An M.S. or an MBA degree - Can't Decide on the Best Option for you?

By Gail Whitaker, DM, Former University Dean, College of Business

Previously, Whitaker explored the differences between an M.S. in business management and an MBA.  In this follow-up post, she offers insight to help you decide which degree is best for you.

CTU Business Degree - MS or MBAA Master of Science degree is typically focused on a specific career path, while the MBA degree offers a broader view of general management. When faced with a choice between the two, it’s less important which degree you pursue. Rather your attention should be on how you intend to leverage your degree professionally.

In other words, don’t let your degree decision paralyze you. Instead take fairly simple – but hugely beneficial – steps to investigate the best path for your interests and purposes. Here are four ideas to get you started:

1. Talk to other students.
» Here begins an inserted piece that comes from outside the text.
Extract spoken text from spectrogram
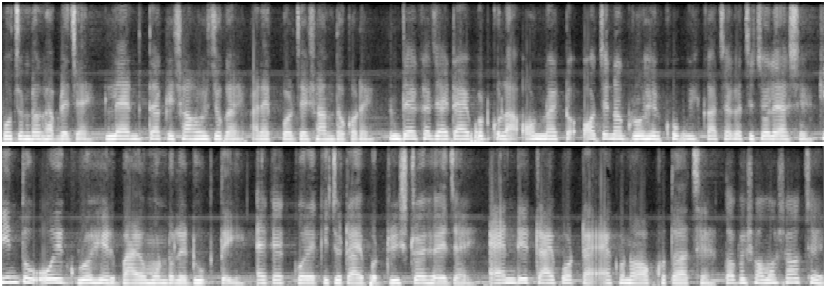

Seek out recent graduates of the degree programs you’re considering, especially those who have found success in the career path you’re interested in pursuing. Ask about their work, how they’ve navigated their career path since graduation and what opportunities they’ve found upon graduation. What aspect of their degree program most attractive to employers? What motivated them to choose their degree program? How do they see their degree supporting their career development?

2. Research the job ads.

Job ads are very revealing and helpful in providing guidance about your career. Look for job postings that closely describe the kind of position and workplace that interests you, and then study the job requirements and qualifications. Generally, the minimum requirements, including specified degree requirements, are listed. This information lets you assess the expectations of potential employers.

3. Review the curriculum.

An MBA certainly stands out on a resume. The program usually requires courses like economics, statistics and finance. An M.S. program will have slightly different requirements. After examining the curriculum, you may realize that you want to focus your learning on project management. You have little interest or desire to pursue classes in economics or finance, so an MBA may not be the better option for you. Spend time getting to know the curricula for both programs and notice what speak to you, your interests and your strengths.

4. Talk to professionals.

Experienced professionals who have already launched and found success in their careers can be a valuable resource. Identify some who are in the field you want to enter and find out what degree they received and how they leveraged it in their career. While you’re at it, grow your perspective by asking what skills and knowledge they need to do their job effectively. This will help you identify any gaps in your own background so you can choose the degree program that might close them.

Whether you choose an MBA or an M.S., ultimately, you hold the key to its value. It’s what you make of it that matters.

Image credit: Flickr/Dinuraj K